Lots of stuff to get to this morning.
1) It's still cold down here. About 41 degrees. Then again, I just checked the current conditions in Philly. 19 degrees. Yikes.
2) Some thoughts from yesterday's 8-1 win over the Reds. Yeah, it was only the first spring training game. And anybody in baseball will tell you that spring training is a horrible predictor of things to come. Still, there was tons to be impressed with.
- Pitching: When Rich Dubee walked into the coaches' locker room, we heard him get a big round of applause from his fellow coaches. I can only assume this was because of the way his pitchers threw the ball yesterday. They allowed one run, five hits, struck out seven and, most amazingly, walked none. No walks. In the first spring training games. In chilly conditions. In high winds. That's pretty impressive. Manager Charlie Manuel said the organization's top prospect, Carlos Carrasco, impressed him. More on the Venezuelan 20-year-old later.
- Jamie Moyer: In the second inning, Moyer struck out Juan Encarnacion on what was either a slow curve or a change-up. Either way, it looked like it was travelling in a School Zone it was moving so slow. The thing practically had its hazard lights on. Moyer said later the pitch was a mistakes. Nevertheless, the 45-year-old lefty was outstanding, allowing one hit and striking out three in three innings of work. He kept batters off balance the entire time, making very quick work of the first third of the game. For more on Moyer, read my colleague Paul Hagen's story in today's paper.
- Travis Blackley: Blackley was very satisfied with his appearance. He threw one pitch that probably would have been taken for a home run had the wind not been blowing, but other than that he showed nice command of his off-speed stuff. "Sinker, sinker, sinker" Blackley told me after the game when I asked what he was throwing. He'll be interesting to monitor this spring. He had shoulder surgery two years ago, and the Phillies were convinced when they selected him in the rule 5 draft that he was still gaining velocity back. He's a lefty who was once one of the top prospects in the Mariners organization. He's a starter, always been a starter, but Manuel admitted yesterday that there is a chance he could wind up in the bull-pen. He has to make the active roster, or the Phillies have to offer him back to San Francisco, whom they selected him from this past offseason.
- Newcomers: The Phils didn't make any huge free agent signings - at least not on the level of Mike Lowell or Johan Santana - but the ones they did make all had strong efforts yesterday. Geoff Jenkins, Pedro Feliz, So Taguchi and Eric Bruntlett all picked up hits. Feliz and Bruntlett both went 2-for-2, while Jenkins had a nice double that jump-started a seven-run fifth inning. Here's my view of guys like Jenkins and Feliz: In San Francisco and Milwaukee, their respective teams needed them to be major components of the run-scoring machine. The Phillies certainly need production out of them, but not nearly as badly as their former teams needed. For example: in Feliz's case, there is a heck of a lot of difference between protecting Barry Bonds in San Fran and hitting seventh for the Phillies, as he did yesterday. That can only help these guys.
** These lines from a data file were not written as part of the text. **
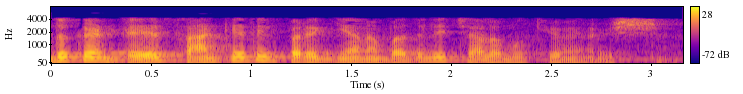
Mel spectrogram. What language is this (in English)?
Telugu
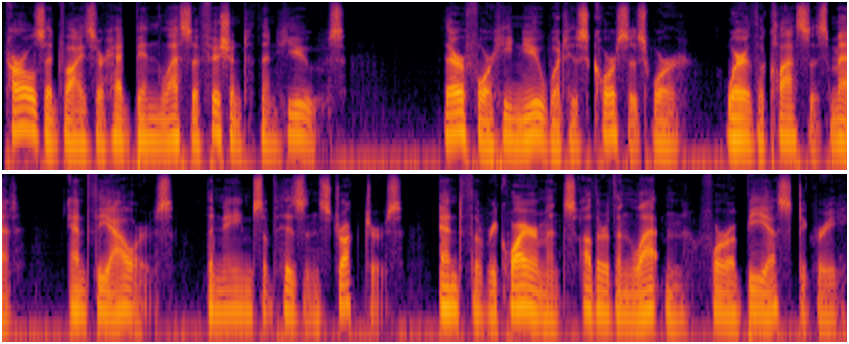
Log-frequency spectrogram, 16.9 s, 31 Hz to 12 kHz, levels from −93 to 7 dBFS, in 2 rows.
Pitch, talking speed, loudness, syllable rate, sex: 95 Hz, 135 wpm, -23 LUFS, 4.1 syllables/s, male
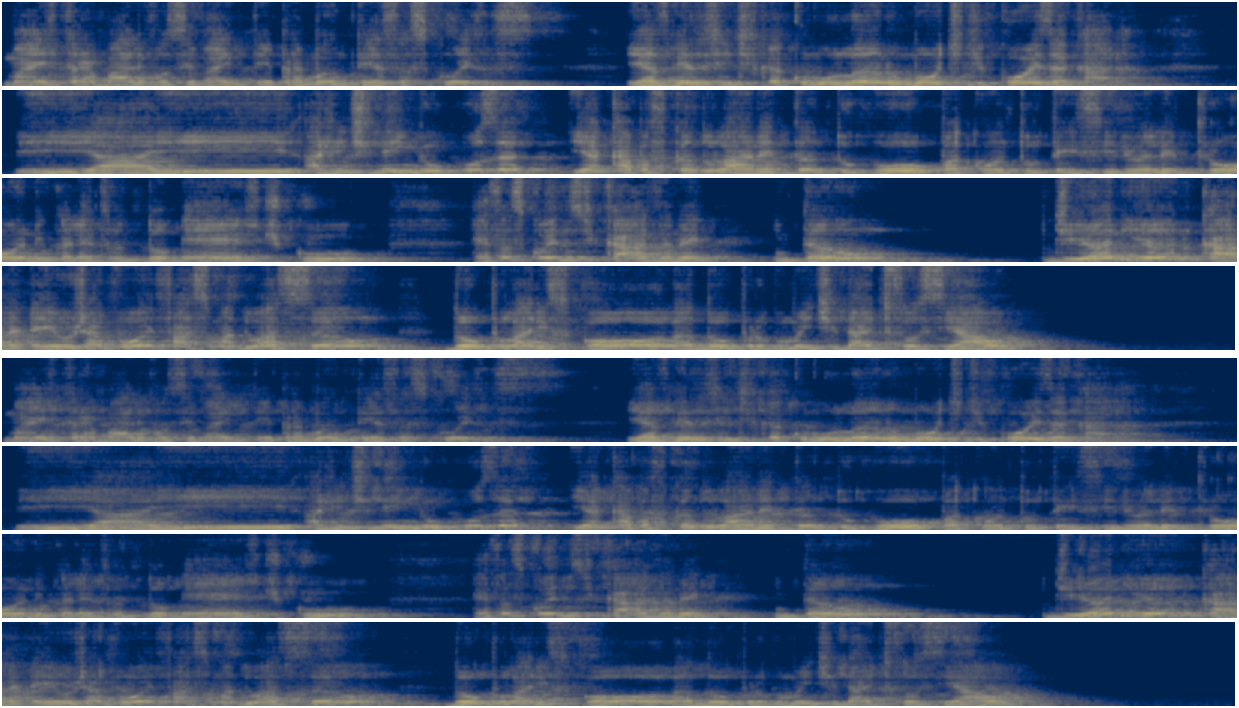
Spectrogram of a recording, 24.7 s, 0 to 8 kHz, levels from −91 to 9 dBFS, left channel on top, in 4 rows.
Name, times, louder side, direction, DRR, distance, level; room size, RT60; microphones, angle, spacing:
voice 1, 0.0-2.6 3.1-5.7 6.3-14.2 14.7-17.1 17.6-23.7, left 2 dB, 50° left, 4.0 m, -29 dB
30.0 x 29.0 x 4.1 m
head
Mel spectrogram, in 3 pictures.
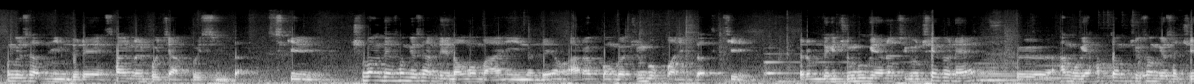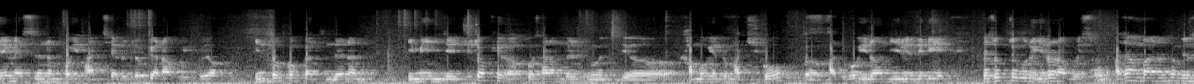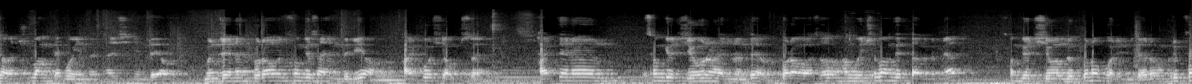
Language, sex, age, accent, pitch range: Korean, male, 20-39, native, 130-180 Hz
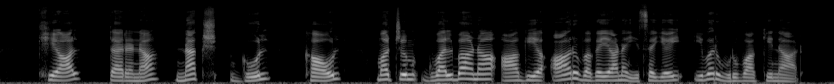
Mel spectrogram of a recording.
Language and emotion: Tamil, neutral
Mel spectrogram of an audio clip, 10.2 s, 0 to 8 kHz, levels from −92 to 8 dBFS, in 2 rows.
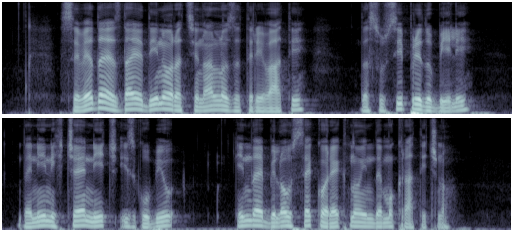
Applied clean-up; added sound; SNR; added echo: none; none; none; none.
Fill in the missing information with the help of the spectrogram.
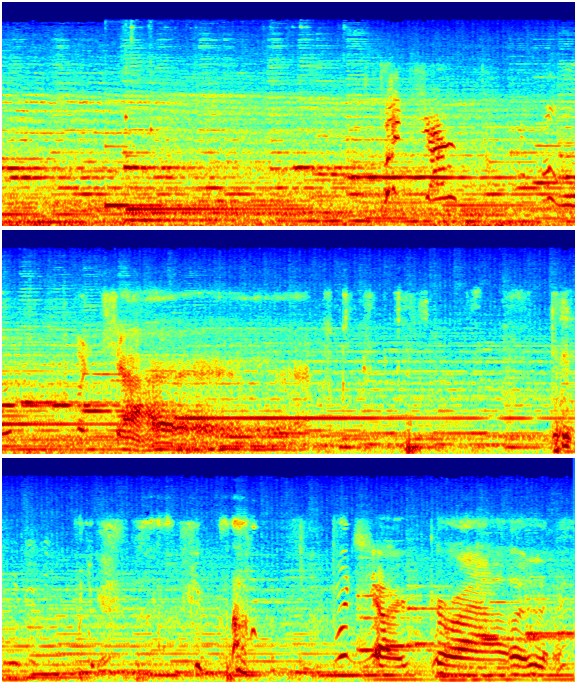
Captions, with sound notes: ooh whats that bjart growl bjjjarrrrrrrrrrrrtt *giggling* bjart bjart growwwl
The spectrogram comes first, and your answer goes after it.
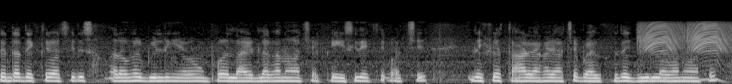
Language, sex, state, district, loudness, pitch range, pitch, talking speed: Bengali, male, West Bengal, Dakshin Dinajpur, -15 LUFS, 150-165 Hz, 155 Hz, 220 wpm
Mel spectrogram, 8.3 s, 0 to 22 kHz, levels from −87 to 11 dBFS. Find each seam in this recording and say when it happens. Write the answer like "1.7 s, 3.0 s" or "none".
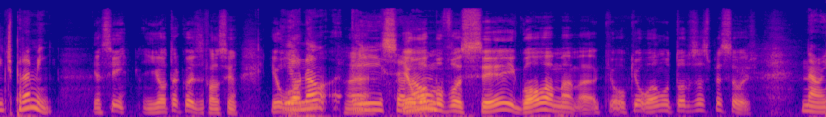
2.0 s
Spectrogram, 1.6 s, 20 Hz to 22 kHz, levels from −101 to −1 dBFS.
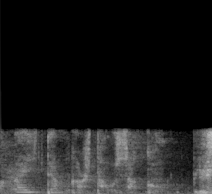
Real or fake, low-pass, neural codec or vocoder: real; 7.2 kHz; none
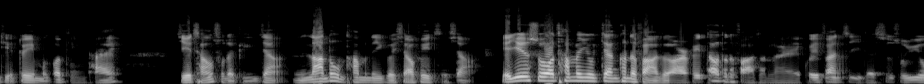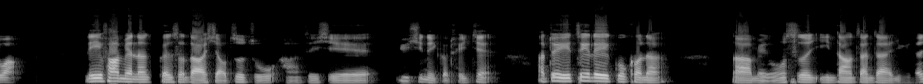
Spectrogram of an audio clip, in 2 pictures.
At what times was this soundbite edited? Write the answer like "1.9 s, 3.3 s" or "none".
4.9 s, 10.7 s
3) Real interesting story in today's paper on Carrasco, who revealed to us yesterday that his family had been held up at gun-point in his native Venezuela just eight days before he was scheduled to leave for spring training. Here's the link. It's an amazing story, and I have a heck of a lot more respect for the kid now after hearing about it. It's not like this couldn't happen anywhere else, but we're certainly a lot more pampered here in American than in Venezuela, which according to the World Health Organization has the fourth-highest murder rate on the planet Earth. The kid's quite literally pitching for his family.